At the name-based sockets BoF (IETF79 November 8th) there was a clear
interest in defining an (abstract) API.

I wanted to get that discussion started, and I'd like to emphasize that,
at this stage, everything is an open question.
Here's a starting draft in which I intend to capture these discussions.

I have tried to synthesize, the feedback during the BoF and the  chats 
afterwards. Thank you Erik Nordmark, Saleem Bhatti, Mika Komu,  Tobias
Heer, David Thaler, Randall Stewart, Stuart Cheshire and everyone who
have argued with me and given me feedback. I greatly appreciate it!

Today we are already seeing name-oriented APIs in all kinds of
frameworks, they are very popular.
However, they tend to only leverage app-protocol functionality.
Also, as the service used defines the application-protocol used,
bi-lateral support is implied by the used service. This limits the
used to application-protocol functionality.

The objective is to make it easier for applications to make use of
networking solutions.

To achieve this *I* believe we need to:

API wise:
   * Provide an API in parallel to the socket() calls.
      * This API should take "names" in different formats.
         * Ability to select resolution system for names

   * The API should be able to receive information about which functions
     the application wants (e.g. multi-homing)

   * The API should be able to provide information
      * About which functions are available.
      * If the remote peer supports the requested features (if
        support is needed.)
      * About relevant changes (e.g. if the set of locators has changed)

Behavior wise:
   * When a recipient receives a connection, the receiving
     receives a simple, unauthenticated session handle.
      * If the application needs more information, it calls some part of
the API
        and is obviously prepared to pay whatever performance cost the
      * Possible (and optional!) features are:
         * Name exchange
         * Authenticity
         * (you name it...)

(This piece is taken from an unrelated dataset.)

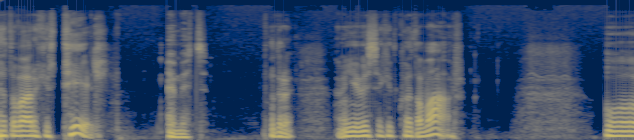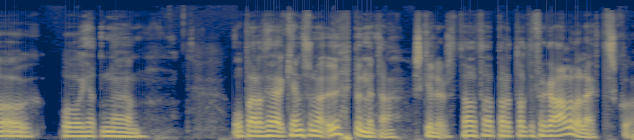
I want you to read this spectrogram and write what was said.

   * Making the name-exchange an optional part (and not an integral
part) means
     that it can be done on-demand. Whenever the user or some thing else
     requested by the user requires it.

I believe this also means that we need to have some functionality which
checks for bi-lateral support, and is able to exchange information about
what functions the respective peer wishes to use.

The name-based sockets implementation and draft(s) are attempts to
capture this (however, still incomplete when it comes to API questions).

// Javier